Getting back to the main campaign, the level design is every bit as varied as in Inti Creates’ previous action titles. One particular highlight is a stage populated by accelerators that bounce you around the area like springs from Sonic the Hedgehog. In another stage, you must navigate a pitch dark facility in search of light panels, using your Flashfield sparingly for limited visibility. And then there are the bosses who also wield outrageous psychic powers, from a guy who opens up wormholes to attack you from multiple angles in a single strike to another who transforms the entire screen into a bullet hell maze straight out of a CAVE shoot ’em up.
The biggest issue with Gunvolt, at least in the beginning, is that the combat seemingly kills all forward momentum. The act of tagging enemies then triggering a separate technique in order to actually deal damage is such a foreign concept in this kind of high-octane action game that many players are likely to get into a cycle of starting and stopping, much like how a student driver will rapidly alternate between the gas and brake pedals. It might take longer than usual to grow acclimated to this system; it may not even click properly for many players period.
Even if you do take to the game’s strict demands, Gunvolt still lacks the simpler ease of its spiritual predecessors. That doesn’t make it a poor game by any stretch, simply one that’s harder to recommend for all but the most die-hard action aficionados.
There is one additional bonus that may make the game more palatable to the masses: a separate title called Mighty Gunvolt, available for free to anyone who purchases Azure Striker Gunvolt within three months from launch. It’s a retro demake comparable to the “Mega Man a” minigame from Mega Man ZX Advent, and at only five levels in length, it’s a breezy piece of companion software that can be cleared during a typical lunch break.
Mighty Gunvolt again puts you in the shoes of Gunvolt, who arrives with a much simpler set of skills that are mapped to two face buttons and a D-pad. But you also have the option to play as the robot Beck from the upcoming Mighty No. 9 or the angel Ekoro from the Japan-exclusive rail shooter Gal*Gun. Each have their own set of abilities — Gunvolt can double jump and launch a limited-range electricity whip, Beck can slide and perform a mid-air dash, and Ekoro can hover and recruit enemies to fight alongside her.

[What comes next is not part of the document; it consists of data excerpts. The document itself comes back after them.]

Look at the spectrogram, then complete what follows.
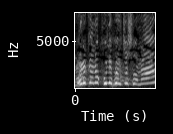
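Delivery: high, loud calling out.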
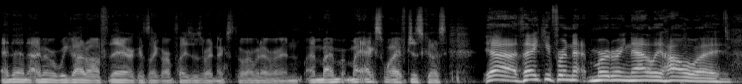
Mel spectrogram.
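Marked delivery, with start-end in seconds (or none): 4.8-7.2 put-on drunken yell, much higher. Retelling what his ex-wife yelled at a crowd at the Holiday Inn, retelling a drunk yell. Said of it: "She just yelled, like drunk, wasted".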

You visit the same locales and battle many of the same foes from the Gunvolt, albeit in reduced NES-style roles. The exception is a high school level pulled right out of Gal*Gun — there are also plans for additional DLC levels, possibly related to Mighty No. 9. All you do is shoot through easily dispatched enemies then take down the boss. There is a combo system that involves picking up pieces of fruit scattered throughout, but since getting a high score doesn’t translate into any kind of bonus, it’s rather pointless. Neither do you receive any special gift in the main game for clearing Mighty Gunvolt. It’s simply an extra treat.
Azure Striker Gunvolt is a challenging, sometimes brutal adventure that takes cues from the Mega Man Zero series while giving combat a wild new spin. It won’t spark everybody’s pleasure center, but those who continue to plug away will be properly rewarded. The addition of Mighty Gunvolt only adds to its value.
7.5 out of 10
Azure Striker Gunvolt and Mighty Gunvolt were developed and published by Inti Creates. Azure Striker Gunvolt will be available on 3DS for $14.99 starting August 29, 2014. Mighty Gunvolt will be available on 3DS for free with the purchase of Azure Striker Gunvolt between August 29, 2014, and 9:00 AM Pacific on November 28, 2014. Copies of both games were provided by the publisher for the purpose of this review.